Exercise prompt: Within the records below, find the line with "I want the speech" and the line with "This spectrogram has", then reproduce exactly those two lines and all lines between them, without any picture.

Records for processing:
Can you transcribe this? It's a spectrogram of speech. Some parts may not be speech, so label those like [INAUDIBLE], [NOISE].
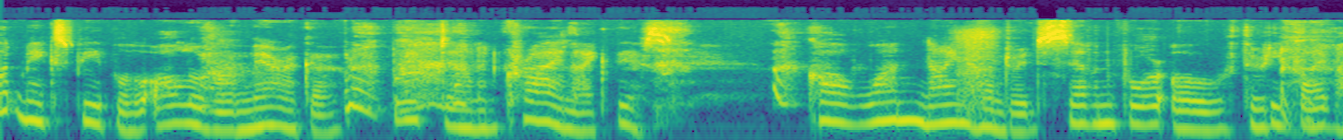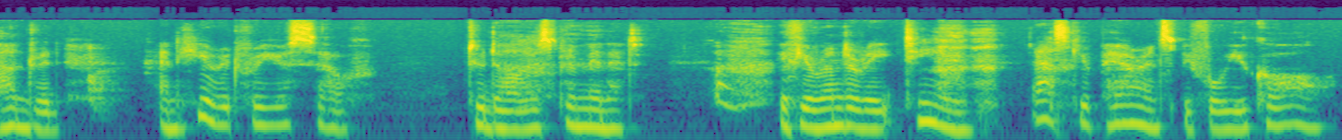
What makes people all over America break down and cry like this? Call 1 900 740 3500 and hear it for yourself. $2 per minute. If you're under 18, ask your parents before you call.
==
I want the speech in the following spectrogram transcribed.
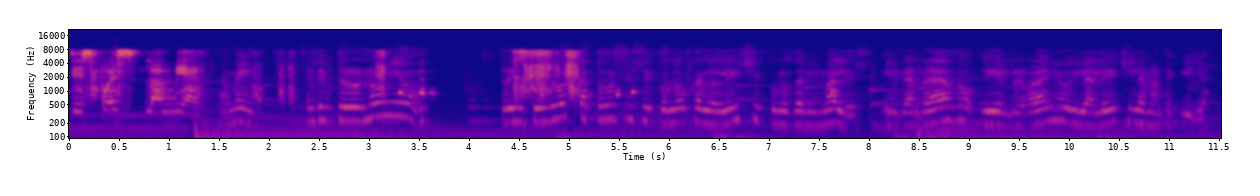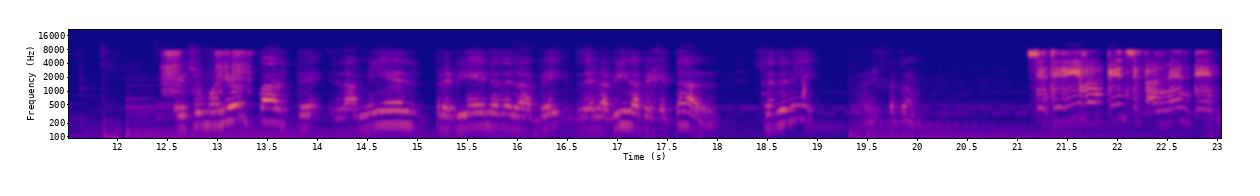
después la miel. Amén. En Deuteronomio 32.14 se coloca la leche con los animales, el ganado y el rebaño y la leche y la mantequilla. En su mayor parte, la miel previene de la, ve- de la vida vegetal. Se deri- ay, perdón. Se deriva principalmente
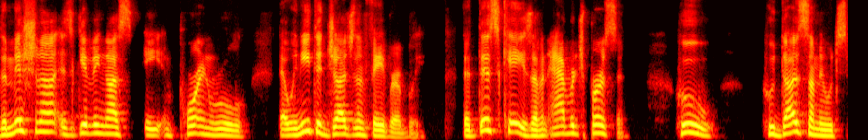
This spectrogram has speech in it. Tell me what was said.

The answer:
I want the speech in the following spectrogram transcribed.
después la miel. Amén. En Deuteronomio 32.14 se coloca la leche con los animales, el ganado y el rebaño y la leche y la mantequilla. En su mayor parte, la miel previene de la, ve- de la vida vegetal. Se deri- ay, perdón. Se deriva principalmente
This spectrogram has speech in it. Tell me what was said.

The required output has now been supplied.